(Dataset items)
|---|

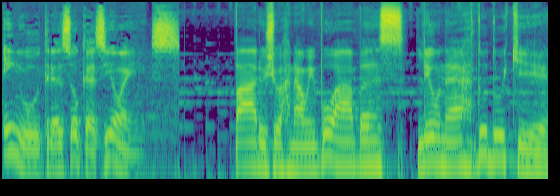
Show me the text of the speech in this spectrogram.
em outras ocasiões. Para o Jornal em Boabas, Leonardo Duque.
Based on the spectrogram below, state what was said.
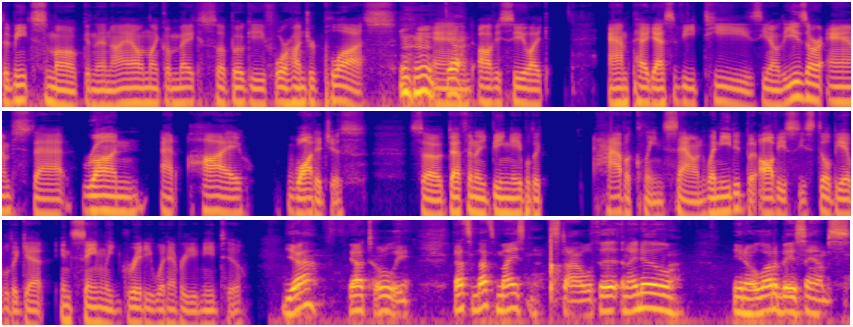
the Meatsmoke, and then I own like a Mesa Boogie 400 plus, Mhm, and yeah, obviously like Ampeg SVTs. You know, these are amps that run at high wattages, so definitely being able to have a clean sound when needed, but obviously still be able to get insanely gritty whenever you need to. yeah, yeah, totally. That's that's my style with it, and I know, you know, a lot of bass amps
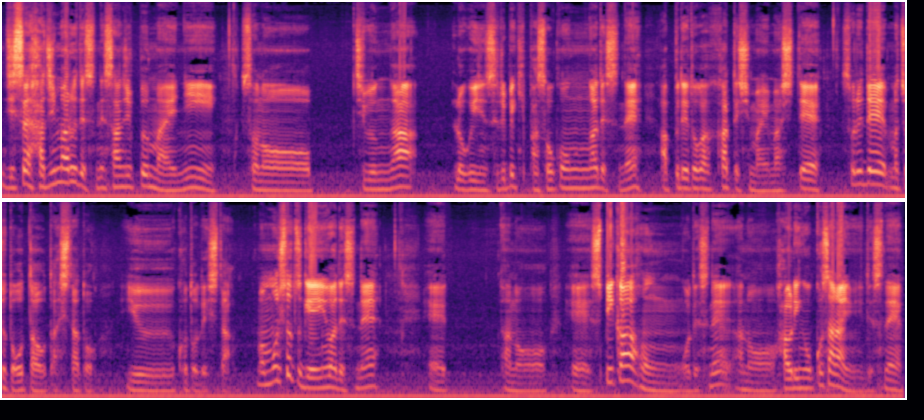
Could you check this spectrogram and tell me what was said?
実際始まるですね、30分前に、その、自分がログインするべきパソコンがですね、アップデートがかかってしまいまして、それで、まあちょっとオタオタしたと。いうことでした。まあ、もう一つ原因はですね、えーあの、えー、スピーカーフォンをですね、あの、ハウリングを起こさないようにですね、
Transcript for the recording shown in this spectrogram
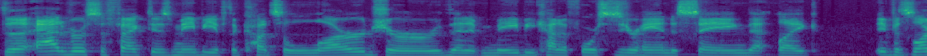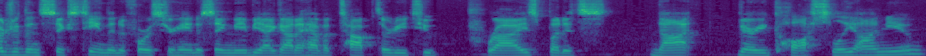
The adverse effect is maybe if the cut's larger, then it maybe kind of forces your hand to saying that like if it's larger than 16, then it forces your hand to saying maybe I got to have a top 32 prize, but it's not very costly on you.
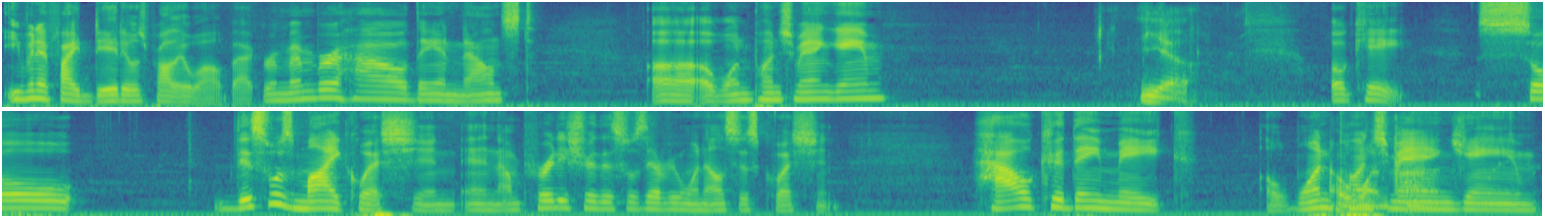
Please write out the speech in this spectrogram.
even if I did, it was probably a while back. Remember how they announced uh, a One Punch Man game? Yeah. Okay, so this was my question, and I'm pretty sure this was everyone else's question. How could they make a One A Punch One Man Punch game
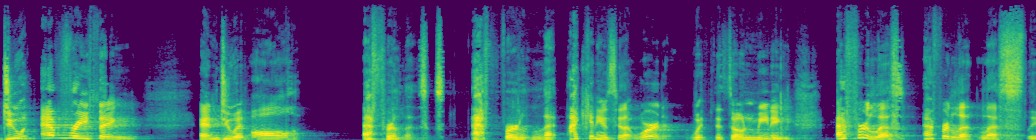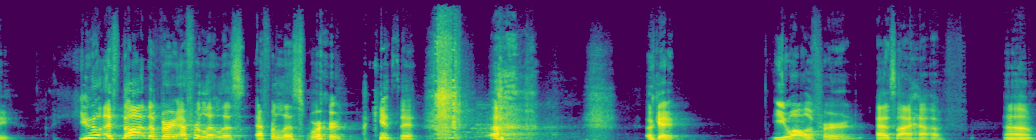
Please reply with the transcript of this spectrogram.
do everything and do it all effortless. Effortless. I can't even say that word with its own meaning. Effortless, effortlessly. You, it's not a very effortless, effortless word. I can't say it. okay, you all have heard, as I have, um,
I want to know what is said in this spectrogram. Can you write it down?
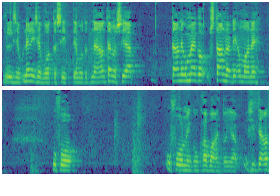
nelisen, nelisen vuotta sitten, mutta nämä on tämmöisiä, tämä on niin kuin melko standardinomainen UFO, UFO niin kuin havainto ja sitä on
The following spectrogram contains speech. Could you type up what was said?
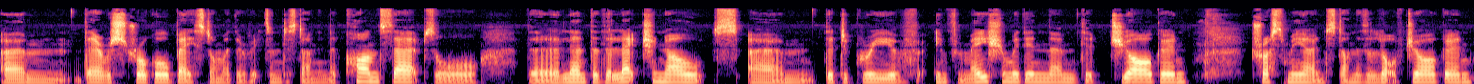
Um, they're a struggle based on whether it's understanding the concepts or the length of the lecture notes, um, the degree of information within them, the jargon. Trust me, I understand there's a lot of jargon,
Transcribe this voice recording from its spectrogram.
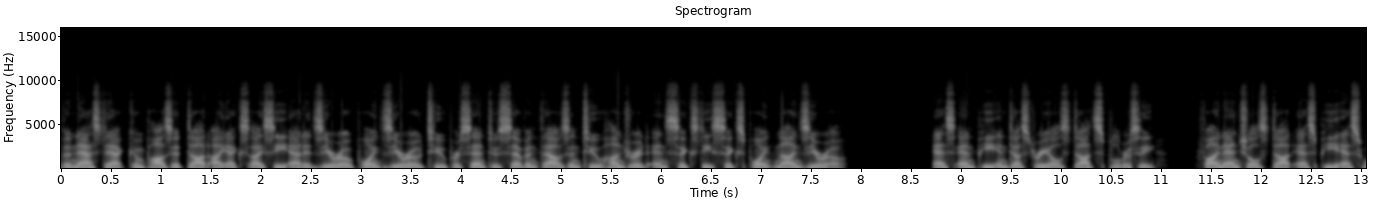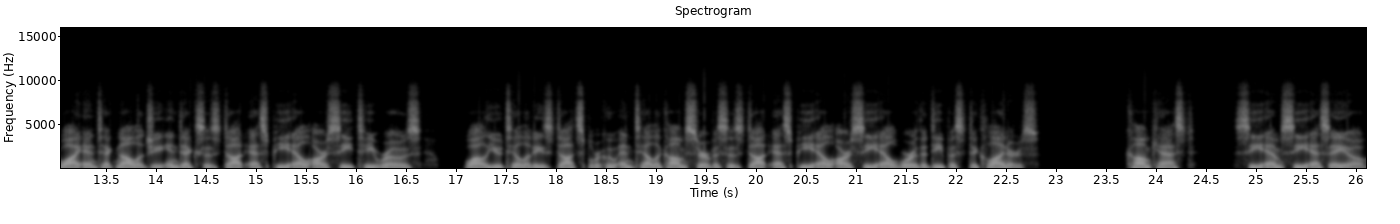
The Nasdaq Composite. IXIC added 0.02% to 7,266.90. S&P Industrials. Splrc, financials.spsy and technology indexes.splrct rose, while utilities.splrcu and telecom services.splrcl were the deepest decliners. Comcast, CMCSAO,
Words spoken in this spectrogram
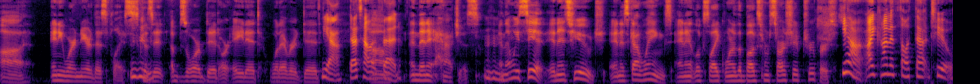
uh, anywhere near this place because it absorbed it or ate it, whatever it did. yeah that's how it Um, fed And then it hatches. And then we see it, and it's huge, and it's got wings, and it looks like one of the bugs from Starship Troopers. yeah i kind of thought that too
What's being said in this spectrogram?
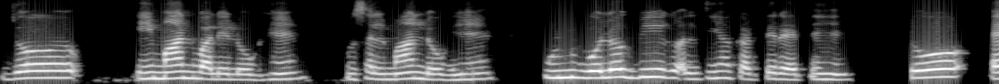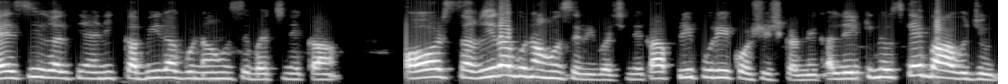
جو ایمان والے لوگ ہیں، مسلمان لوگ ہیں، ان، وہ لوگ بھی غلطیاں کرتے رہتے ہیں۔ تو ایسی غلطیاں یعنی کبیرہ گناہوں سے بچنے کا اور صغیرہ گناہوں سے بھی بچنے کا، اپنی پوری کوشش کرنے کا۔ لیکن اس کے باوجود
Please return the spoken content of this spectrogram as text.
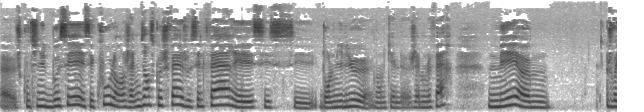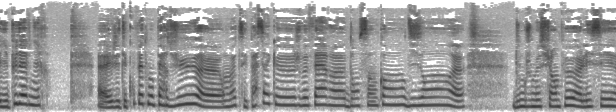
je continue de bosser et c'est cool, hein, j'aime bien ce que je fais, je sais le faire et c'est dans le milieu dans lequel j'aime le faire. Mais je voyais plus d'avenir. J'étais complètement perdue en mode c'est pas ça que je veux faire dans 5 ans, 10 ans. donc je me suis un peu laissée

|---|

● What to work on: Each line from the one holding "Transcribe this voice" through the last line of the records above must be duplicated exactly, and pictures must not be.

● Response for this exercise:
Transcribe this voice recording from its spectrogram.
The Nasdaq Composite. IXIC added 0.02% to 7,266.90. S&P Industrials. Splrc, financials.spsy and technology indexes.splrct rose, while utilities.splrcu and telecom services.splrcl were the deepest decliners. Comcast, CMCSAO,
Words spoken in this spectrogram
uh, anywhere near this place because it absorbed it or ate it, whatever it did. yeah that's how it Um, fed And then it hatches. And then we see it, and it's huge, and it's got wings, and it looks like one of the bugs from Starship Troopers. yeah i kind of thought that too
What's being said in this spectrogram?
جو ایمان والے لوگ ہیں، مسلمان لوگ ہیں، ان، وہ لوگ بھی غلطیاں کرتے رہتے ہیں۔ تو ایسی غلطیاں یعنی کبیرہ گناہوں سے بچنے کا اور صغیرہ گناہوں سے بھی بچنے کا، اپنی پوری کوشش کرنے کا۔ لیکن اس کے باوجود
Please return the spoken content of this spectrogram as text.
je continue de bosser et c'est cool, hein, j'aime bien ce que je fais, je sais le faire et c'est dans le milieu dans lequel j'aime le faire. Mais je voyais plus d'avenir. J'étais complètement perdue en mode c'est pas ça que je veux faire dans 5 ans, 10 ans. donc je me suis un peu laissée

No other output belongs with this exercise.